TASK OBJECTIVE.
In the listing below, find the line holding "Can you pull" and the line holding "I have a spectrogram". Write out those two lines and all lines between, exactly, and nothing more.

MATERIAL FOR THIS EXERCISE.
+ + + + +
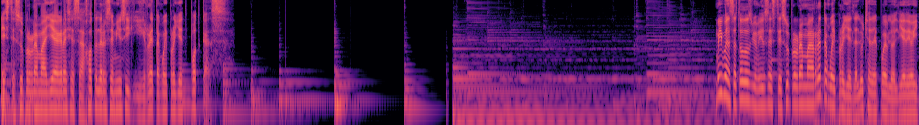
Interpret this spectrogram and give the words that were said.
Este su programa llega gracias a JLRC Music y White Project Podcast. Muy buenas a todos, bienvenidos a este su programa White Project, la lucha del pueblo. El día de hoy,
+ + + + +
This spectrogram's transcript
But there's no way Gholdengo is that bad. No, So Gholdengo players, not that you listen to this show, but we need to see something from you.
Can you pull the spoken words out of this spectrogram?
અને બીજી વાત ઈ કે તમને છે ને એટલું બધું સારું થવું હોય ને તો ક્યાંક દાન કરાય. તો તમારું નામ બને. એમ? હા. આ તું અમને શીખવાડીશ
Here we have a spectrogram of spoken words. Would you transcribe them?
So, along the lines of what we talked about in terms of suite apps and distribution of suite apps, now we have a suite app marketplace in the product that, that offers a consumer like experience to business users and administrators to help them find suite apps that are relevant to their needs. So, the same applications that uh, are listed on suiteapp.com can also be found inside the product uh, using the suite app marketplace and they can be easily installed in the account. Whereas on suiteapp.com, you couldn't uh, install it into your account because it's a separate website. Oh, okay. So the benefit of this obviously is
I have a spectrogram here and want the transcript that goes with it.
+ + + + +
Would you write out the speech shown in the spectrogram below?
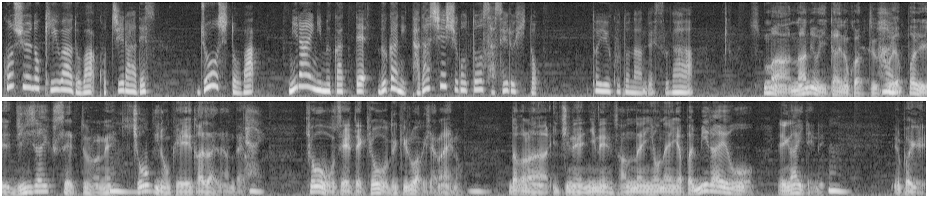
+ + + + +
ANSWER BOX.
Can you pull the spoken words out of this spectrogram?
અને બીજી વાત ઈ કે તમને છે ને એટલું બધું સારું થવું હોય ને તો ક્યાંક દાન કરાય. તો તમારું નામ બને. એમ? હા. આ તું અમને શીખવાડીશ
Here we have a spectrogram of spoken words. Would you transcribe them?
So, along the lines of what we talked about in terms of suite apps and distribution of suite apps, now we have a suite app marketplace in the product that, that offers a consumer like experience to business users and administrators to help them find suite apps that are relevant to their needs. So, the same applications that uh, are listed on suiteapp.com can also be found inside the product uh, using the suite app marketplace and they can be easily installed in the account. Whereas on suiteapp.com, you couldn't uh, install it into your account because it's a separate website. Oh, okay. So the benefit of this obviously is
I have a spectrogram here and want the transcript that goes with it.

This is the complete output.